> _Your instructions_
Write the data out again exactly, with no pictures.

++++++++++++++++++++

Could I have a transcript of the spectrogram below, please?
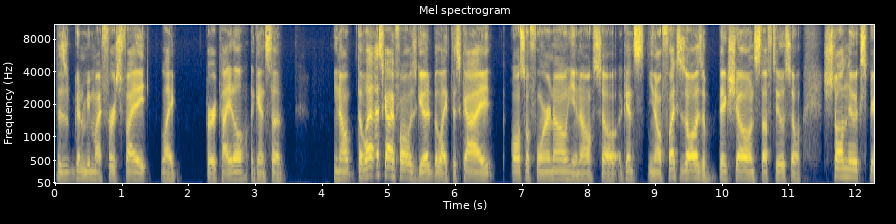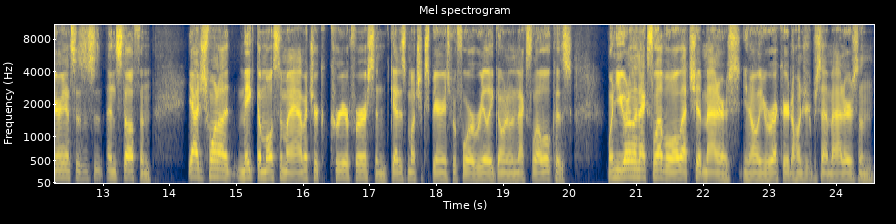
this is gonna be my first fight like for a title against a you know, the last guy I fought was good, but like this guy also 4-0, you know. So against, you know, Flex is always a big show and stuff too. So just all new experiences and stuff. And yeah, I just want to make the most of my amateur career first and get as much experience before really going to the next level. Because when you go to the next level, all that shit matters. You know, your record 100% matters. And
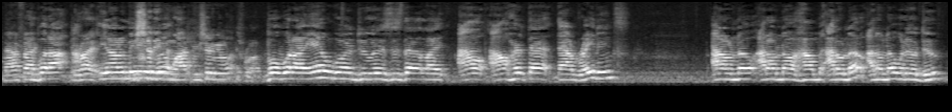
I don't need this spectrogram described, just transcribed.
Matter of fact, But I- you're right. you know what I mean? You shouldn't But- even watch. You shouldn't even watch Raw. But what I am going to do is, is that like I'll I'll hurt that that ratings. I don't know. I don't know how. I don't know. I don't know what it'll do.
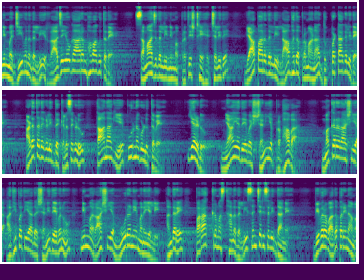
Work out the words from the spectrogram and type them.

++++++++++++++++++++

> _Expected output_
Could I have a transcript of the spectrogram below, please?
this is gonna be my first fight like for a title against a you know, the last guy I fought was good, but like this guy also 4-0, you know. So against, you know, Flex is always a big show and stuff too. So just all new experiences and stuff. And yeah, I just want to make the most of my amateur career first and get as much experience before really going to the next level. Because when you go to the next level, all that shit matters. You know, your record 100% matters. And
I don't need this spectrogram described, just transcribed.
Matter of fact, But I- you're right. you know what I mean? You shouldn't But- even watch. You shouldn't even watch Raw. But what I am going to do is, is that like I'll I'll hurt that that ratings. I don't know. I don't know how. I don't know. I don't know what it'll do.
Work out the words from the spectrogram and type them.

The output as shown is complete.